● **Task**: Repeat all of the data word for word so that only the pictures are missing from the copy.

● **Information**:
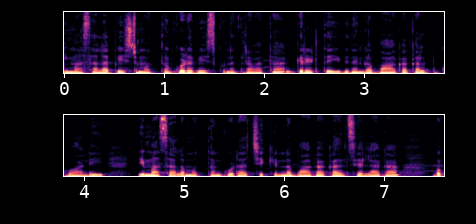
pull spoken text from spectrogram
ఈ మసాలా పేస్ట్ మొత్తం కూడా వేసుకున్న తర్వాత గ్రెడ్తో ఈ విధంగా బాగా కలుపుకోవాలి. ఈ మసాలా మొత్తం కూడా చికెన్లో బాగా కలిసేలాగా ఒక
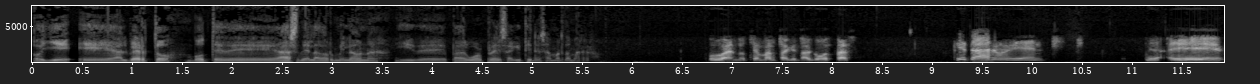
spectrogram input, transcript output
Oye, eh, Alberto, bote de As de la Dormilona y de Padre WordPress, aquí tienes a Marta Marrero. Muy buenas noches, Marta, ¿qué tal? ¿Cómo estás? ¿Qué tal? Muy bien. Mira, eh,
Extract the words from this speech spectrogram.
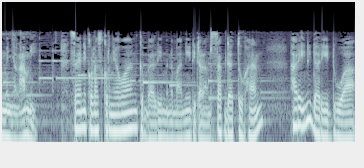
menyelami. Saya Nikolas Kurniawan kembali menemani di dalam Sabda Tuhan hari ini dari dua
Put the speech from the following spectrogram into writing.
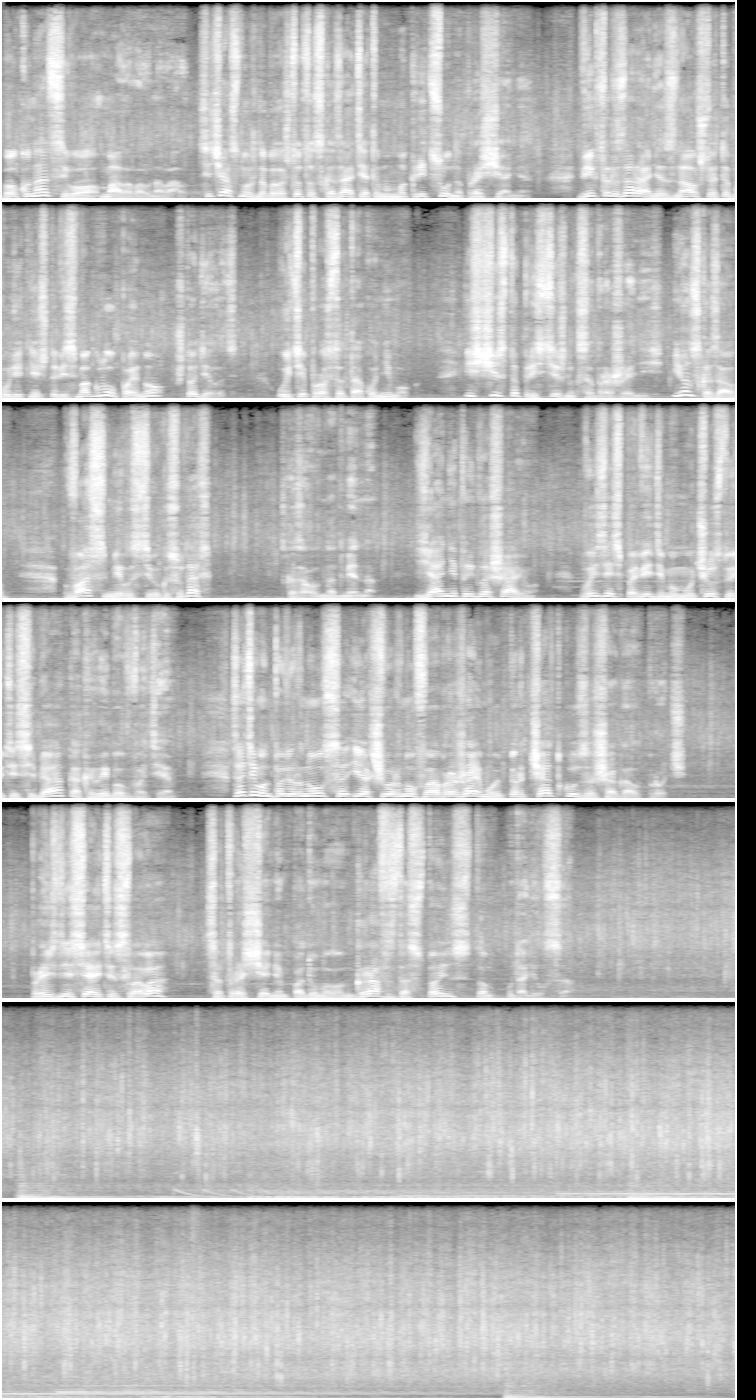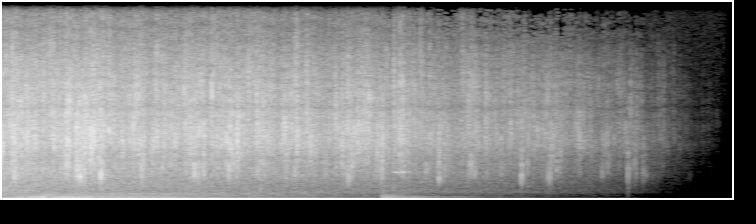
Болкунац его мало волновал. Сейчас нужно было что-то сказать этому мокрецу на прощание. Виктор заранее знал, что это будет нечто весьма глупое, но что делать? Уйти просто так он не мог. Из чисто престижных соображений. И он сказал, «Вас, милостивый государь, сказал он надменно. «Я не приглашаю. Вы здесь, по-видимому, чувствуете себя, как рыба в воде». Затем он повернулся и, отшвырнув воображаемую перчатку, зашагал прочь. Произнеся эти слова, с отвращением подумал он, граф с достоинством удалился.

● **Solved problem**:
pull spoken text from spectrogram
ఈ మసాలా పేస్ట్ మొత్తం కూడా వేసుకున్న తర్వాత గ్రెడ్తో ఈ విధంగా బాగా కలుపుకోవాలి. ఈ మసాలా మొత్తం కూడా చికెన్లో బాగా కలిసేలాగా ఒక
spectrogram input, transcript output
Oye, eh, Alberto, bote de As de la Dormilona y de Padre WordPress, aquí tienes a Marta Marrero. Muy buenas noches, Marta, ¿qué tal? ¿Cómo estás? ¿Qué tal? Muy bien. Mira, eh,
Extract the words from this speech spectrogram.
menyelami. Saya Nikolas Kurniawan kembali menemani di dalam Sabda Tuhan hari ini dari dua
Put the speech from the following spectrogram into writing.
Болкунац его мало волновал. Сейчас нужно было что-то сказать этому мокрецу на прощание. Виктор заранее знал, что это будет нечто весьма глупое, но что делать? Уйти просто так он не мог. Из чисто престижных соображений. И он сказал, «Вас, милостивый государь, сказал он надменно. «Я не приглашаю. Вы здесь, по-видимому, чувствуете себя, как рыба в воде». Затем он повернулся и, отшвырнув воображаемую перчатку, зашагал прочь. Произнеся эти слова, с отвращением подумал он, граф с достоинством удалился.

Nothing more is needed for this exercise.